- Task goal: What is needed is an exact copy of every entry below, with the pictures left out.

- Provided records:
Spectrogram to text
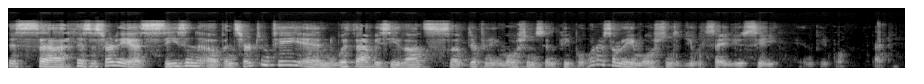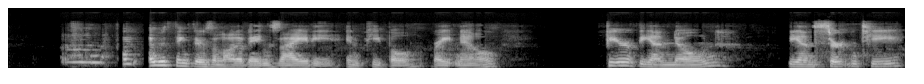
This, uh, this is certainly a season of uncertainty, and with that, we see lots of different emotions in people. What are some of the emotions that you would say you see in people? Um, I, I would think there's a lot of anxiety in people right now. Fear of the unknown, the uncertainty.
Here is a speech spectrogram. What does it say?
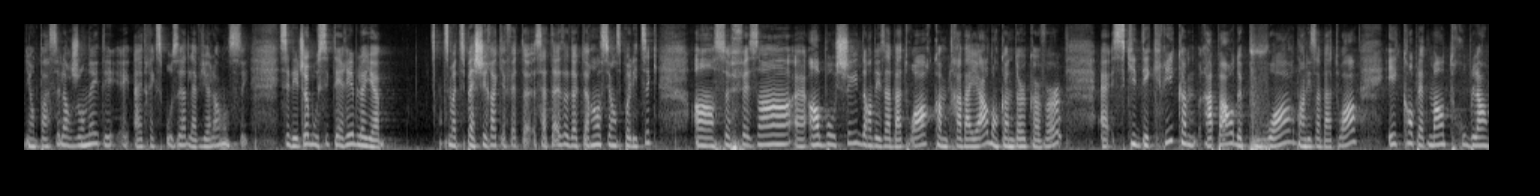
Ils ont passé leur journée à être, à être exposés à de la violence. C'est- C'est des jobs aussi terribles. là. Il y a Timothy Pachira qui a fait euh, sa thèse de doctorat en sciences politiques en se faisant euh, embaucher dans des abattoirs comme travailleur, donc undercover. Euh, ce qu'il décrit comme rapport de pouvoir dans les abattoirs est complètement troublant.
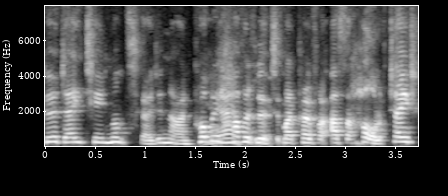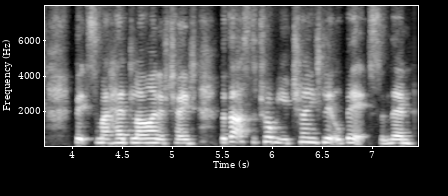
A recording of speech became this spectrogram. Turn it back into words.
good 18 months ago, didn't I? And probably yeah. haven't looked at my profile as a whole. I've changed bits of my headline, I've changed, but that's the trouble. You change little bits and then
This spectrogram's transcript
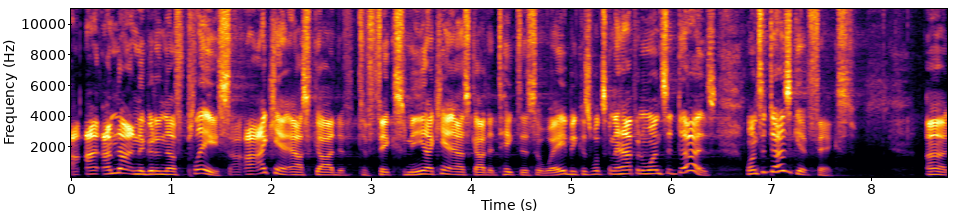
I, am not in a good enough place. I, I can't ask God to, to, fix me. I can't ask God to take this away because what's going to happen once it does? Once it does get fixed. Uh,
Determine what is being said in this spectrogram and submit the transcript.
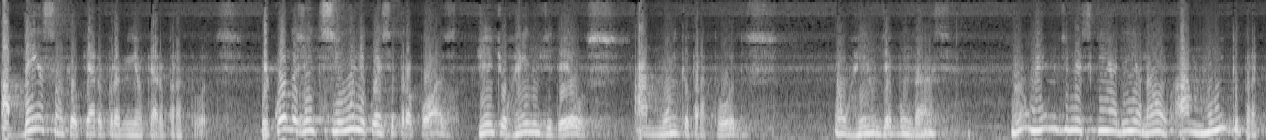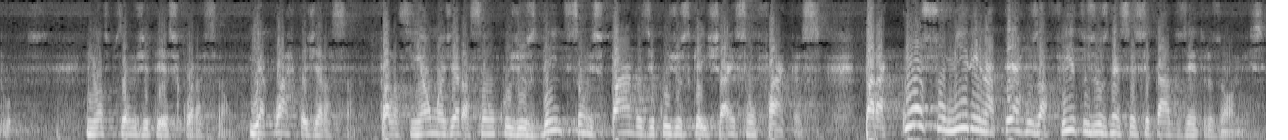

- Result of this task:
Spectrogram to text
This, uh, this is certainly a season of uncertainty, and with that, we see lots of different emotions in people. What are some of the emotions that you would say you see in people? Um, I, I would think there's a lot of anxiety in people right now. Fear of the unknown, the uncertainty.
Here is a speech spectrogram. What does it say?
Ils ont passé leur journée à être, à être exposés à de la violence. C'est- C'est des jobs aussi terribles. là. Il y a Timothy Pachira qui a fait euh, sa thèse de doctorat en sciences politiques en se faisant euh, embaucher dans des abattoirs comme travailleur, donc undercover. Euh, ce qu'il décrit comme rapport de pouvoir dans les abattoirs est complètement troublant.
A recording of speech became this spectrogram. Turn it back into words.
good 18 months ago, didn't I? And probably yeah. haven't looked at my profile as a whole. I've changed bits of my headline, I've changed, but that's the trouble. You change little bits and then
This spectrogram's transcript
I, am not in a good enough place. I, I can't ask God to, to, fix me. I can't ask God to take this away because what's going to happen once it does? Once it does get fixed. Uh,
Determine what is being said in this spectrogram and submit the transcript.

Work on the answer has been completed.